How does it work?
When Protobufs deserialize a message, all the data with tags found in the message contract are deserialized into the specific fields, the rest of data is hold in a private ‘storage’ of the Extensible class. During serialization, these additional fields are added to the binary form allowing another message consumer to retrieve fields according o their version of the message.

Overvalidated design

Imagine, that you’re requested to allow adding additional validation in an ASP MVC application to properties of some models. The set of properties’ types is given and contains following types: string, int, DateTime, a reference to a glossary entity. The business (why?) scenario is irrelevant and will be not exposed here.
To allow MVC work nicely there are multiple ways to resolve this case. The following ways may be used:

  • a custom ModelValidatorProvider implementation can be provided, which takes the validation information saved in some storage and applies to
  • an extension to TypeDescriptor facilities, to add attributes to the specified properties

But how to store this information, being given a meta description (types and their properties already mapped to entities in a database). The first take was to provide an abstract class Validator and try to subclass it with a fully descriptive design, allowing saving any type of parameter, with any kind of operator. You can imagine how many enums, objects (not so strongly typed API) it created.

The “what for?” question arose. Being given a set of types and possibilities of their validation why not to provide validators tightly coupled to those types? If the set of validated types is frozen, the switches can be easily replaced with visitors (very stable hierarchy), which can easily transform the given data into sth which may be used by MVC.

Validators data new design

Having your information about validators correlated with types, which should not be changed in a while, allows you for easier editing and storing (no more operators, objectly typed properties). The transformed values can be easily applied via ModelValidator or added as attributes to the TypeDescriptor of the given model. This approach creates a simple pipeline with a possibility of getting the procession result in any moment and inject it in the framework (ASP MVC) in a preferable way.

How leader should answer a (technical) question

Being a leader of a team means questions. Sometimes too many to answer. Questions means interruptions in your work, hence one can think about minimizing the time spent on answering. You can think of an easy solution: lets put a time limit, which exhausted one day, disallows any further questions. Yep it will limit the time spent on answering but will it help your team as a whole?

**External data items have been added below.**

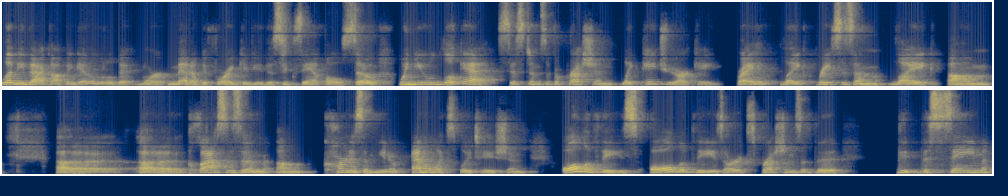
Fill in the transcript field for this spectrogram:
let me back up and get a little bit more meta before i give you this example. So when you look at systems of oppression like patriarchy right? Like racism like um, uh, uh, classism um, carnism you know animal exploitation. All of these all of these are expressions of the the, the same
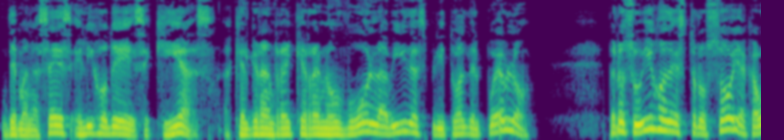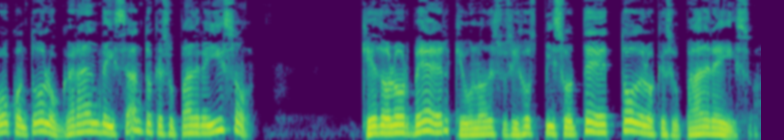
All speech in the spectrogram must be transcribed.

So many unanswered questions which should have been answered yesterday… It’s wrong.
One can come up with an idea of limiting answer time, for instance you have no more than 5 minutes for a chat about your question. What if the meeting is ended just before the enlightenment moment? It’s wrong.
My preferred way of answering one’s question is to bring even-more-than-needed insight, to not simply answer how to do it, but why it should be done this way. It’s profitable to spend even ten minutes more allowing one to think about reasoning and follow the same path. After all, when the general knowledge about the ‘how-to’ solve the problem is passed, you will have two people in your team why can answer the same question in the future. It’s a lot of better to say ‘he knows how it works and can give you some information. You can analyze this together’ than ‘this was done before. Ask this copier-of-ideas, he will show you how to paste a snippet of code’. This will reduce the chance of you being the bottleneck in your team and increase chances of self-organization.